___ RECORDS SUPPLIED ___

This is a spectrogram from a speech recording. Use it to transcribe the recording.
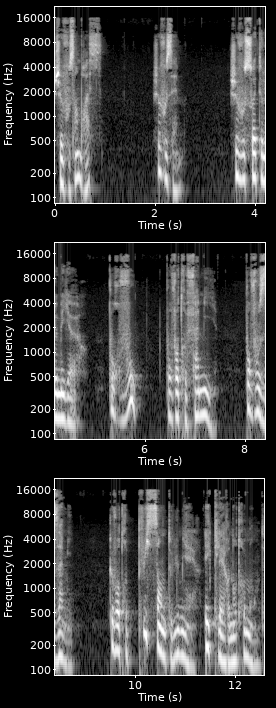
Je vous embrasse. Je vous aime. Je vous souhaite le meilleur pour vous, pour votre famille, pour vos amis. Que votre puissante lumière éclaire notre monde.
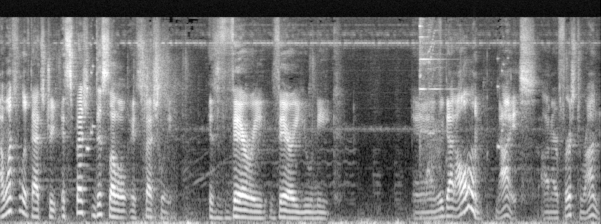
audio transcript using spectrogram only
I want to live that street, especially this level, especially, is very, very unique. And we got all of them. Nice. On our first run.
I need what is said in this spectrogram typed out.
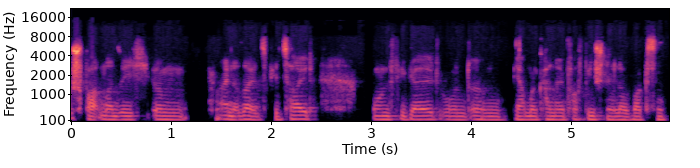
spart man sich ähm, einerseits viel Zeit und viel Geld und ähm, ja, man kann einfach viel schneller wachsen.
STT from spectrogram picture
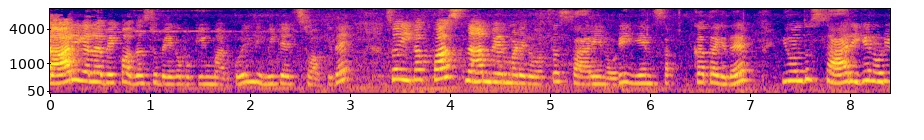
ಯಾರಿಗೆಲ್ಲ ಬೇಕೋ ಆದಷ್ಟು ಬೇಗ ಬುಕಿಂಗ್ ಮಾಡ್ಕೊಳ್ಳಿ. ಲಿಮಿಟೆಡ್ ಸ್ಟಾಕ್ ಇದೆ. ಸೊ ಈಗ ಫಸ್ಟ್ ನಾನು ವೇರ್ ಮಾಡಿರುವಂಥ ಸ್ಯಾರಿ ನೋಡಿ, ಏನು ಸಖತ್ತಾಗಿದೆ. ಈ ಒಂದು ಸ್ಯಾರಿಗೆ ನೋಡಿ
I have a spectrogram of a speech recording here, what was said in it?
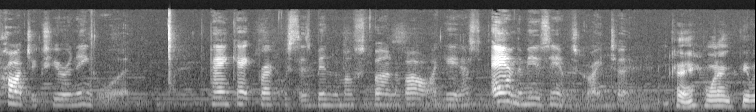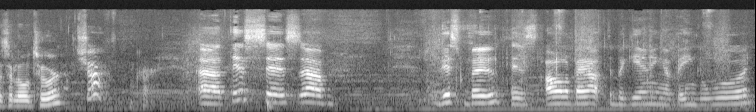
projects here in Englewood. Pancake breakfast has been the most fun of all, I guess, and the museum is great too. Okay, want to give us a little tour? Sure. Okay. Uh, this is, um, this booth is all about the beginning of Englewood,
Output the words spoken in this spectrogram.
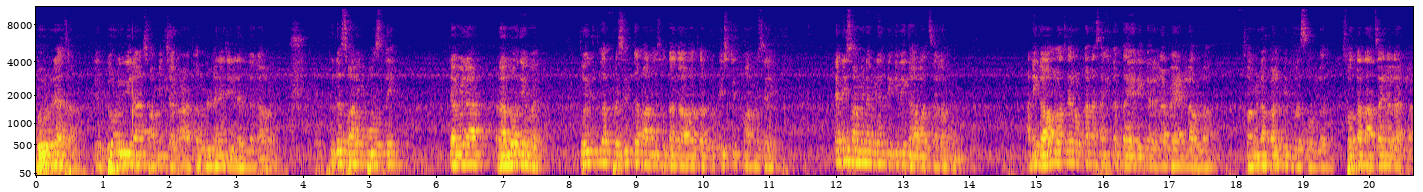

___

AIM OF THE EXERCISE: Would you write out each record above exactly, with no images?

RESULT:
This is a spectrogram from a speech recording. Use it to transcribe the recording.
Je vous embrasse. Je vous aime. Je vous souhaite le meilleur pour vous, pour votre famille, pour vos amis. Que votre puissante lumière éclaire notre monde.
audio transcript using spectrogram only
I want to live that street, especially this level, especially, is very, very unique. And we got all of them. Nice. On our first run.
I need what is said in this spectrogram typed out.
spart man sich ähm, einerseits viel Zeit und viel Geld und ähm, ja, man kann einfach viel schneller wachsen.
STT from spectrogram picture
ಯಾರಿಗೆಲ್ಲ ಬೇಕೋ ಆದಷ್ಟು ಬೇಗ ಬುಕಿಂಗ್ ಮಾಡ್ಕೊಳ್ಳಿ. ಲಿಮಿಟೆಡ್ ಸ್ಟಾಕ್ ಇದೆ. ಸೊ ಈಗ ಫಸ್ಟ್ ನಾನು ವೇರ್ ಮಾಡಿರುವಂಥ ಸ್ಯಾರಿ ನೋಡಿ, ಏನು ಸಖತ್ತಾಗಿದೆ. ಈ ಒಂದು ಸ್ಯಾರಿಗೆ ನೋಡಿ
I have a spectrogram of a speech recording here, what was said in it?
projects here in Englewood. Pancake breakfast has been the most fun of all, I guess, and the museum is great too. Okay, want to give us a little tour? Sure. Okay. Uh, this is, um, this booth is all about the beginning of Englewood,
Output the words spoken in this spectrogram.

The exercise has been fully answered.